I did allude to earlier that one’s appreciation for the album is based upon the fact as to whether or not one is using this music as a background soundtrack or not. The thing with The Mess We’ve Made is that the lyrics are, well, a bit of a mess, and merely exist for the sake of having something melodic to sing over the music, and have little other utility. Exhibit A? There’s actually a song on here called “Kindness”, as in “killed by ... ”. The duo’s reliance on cliché is evident in spades here, and is so cloying that you might derive greater satisfaction from replacing the vocal line with the sound of fingers being scratched against a blackboard. Similarly, “Nursery Rhyme” boasts the following nonsensical lyric that borrows a little liberally from Warren Zevon: “Some people say you should sleep when you’re dead / But I kinda like the world that lives in my head / I’ve got no clue as to what you and I might get ourselves into". I’m reminded here of the beleaguered Ash from ‘80s Saturday morning cartoon Kidd Video attempting to string meaningful sentences together in his songwriting. Same problem applies here. Davis and company evidently don’t have much worth saying, and you might wonder if some of these songs were better served as being instrumentals.

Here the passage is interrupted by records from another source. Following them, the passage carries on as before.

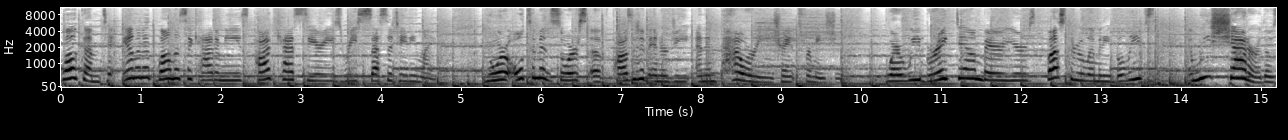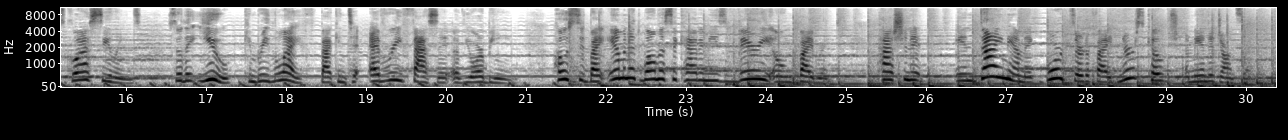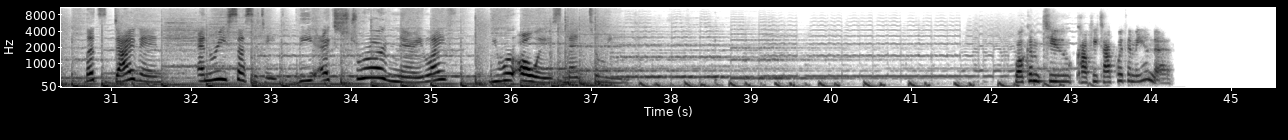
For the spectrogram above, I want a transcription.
Welcome to Amaneth Wellness Academy's podcast series, Resuscitating Life, your ultimate source of positive energy and empowering transformation, where we break down barriers, bust through limiting beliefs, and we shatter those glass ceilings so that you can breathe life back into every facet of your being. Hosted by Amaneth Wellness Academy's very own vibrant, passionate, and dynamic board certified nurse coach Amanda Johnsen. Let's dive in and resuscitate the extraordinary life you were always meant to lead. Welcome to Coffee Talk with Amanda.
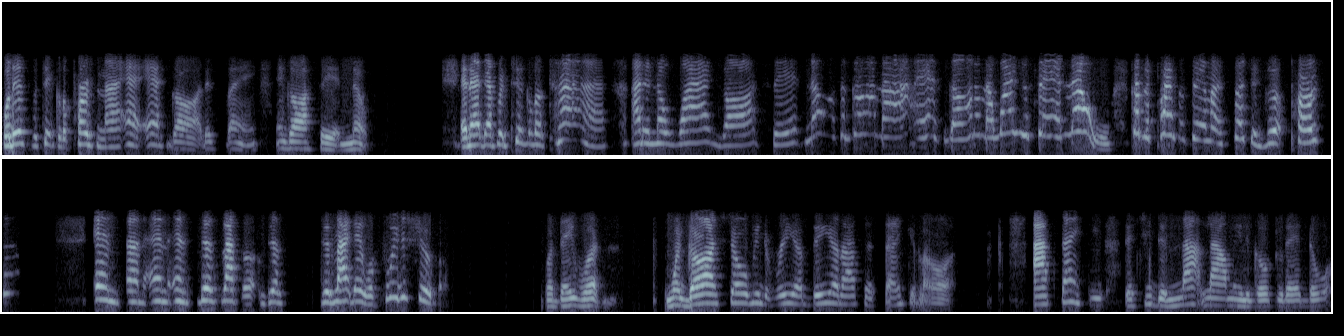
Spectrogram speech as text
Well, this particular person, I asked God this thing, and God said no. And at that particular time, I didn't know why God said no. I said, God, now I asked God, I know why you said no. Because the person seemed like such a good person, and and and, and just like a just just like they were sweet as sugar, but they wasn't. When God showed me the real deal, I said, Thank you, Lord. I thank you that you did not allow me to go through that door.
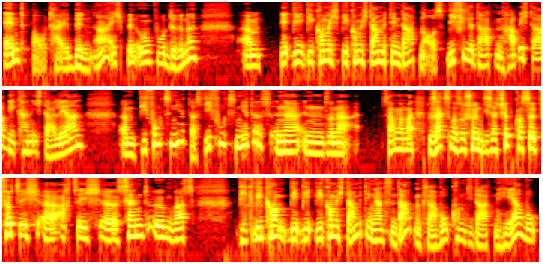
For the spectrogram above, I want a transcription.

Overall, The Mess We’ve Made is not bad for an indie pop album, I suppose. The first time I listened to it, I wasn’t particularly enamoured by it; when I put the album on as something to have on while I went about my business one Sunday evening making myself some curry in the kitchen, I found things to be a little more bouncy and enjoyable. Ultimately, that means that the record is something that works if you don’t really sit down with it and listen to it on headphones – it’s more musical wallpaper than anything else. Ambient pop music, maybe. Your mileage might vary, but Bad Veins have effectively made a record that is only worthwhile if you don’t pay very much attention to it. That might make the duo a little glum and unhappy, but if they really wanted to make an album that was worthy of more staying power, they should dial back some of their more experimental tendencies and work on making their words much more memorable. Put another way, if the band wants to earn the kind of accolades they appeared used to getting on their debut, they needed to do a bit more than simply wear Army uniforms as an image gimmick. They needed to apply military marching precision to their music. Still, that all said, you could do worse than The Mess We’ve Made: The songs are generally catchy and you might dance around to it in your living room. It’s just that the record is merely good, instead of being great – something that is somewhat gripping, but loses its grip on the most important thing of all: having songs that are genuinely memorable and stick well beyond a quick hit here or there. Maybe they really need a third person as an editor, after all, instead of a reel-to-reel tape recorder that can’t talk back and provide feedback. All I can really add to that is, well, maybe it's time to sing "Goodnight, Irene".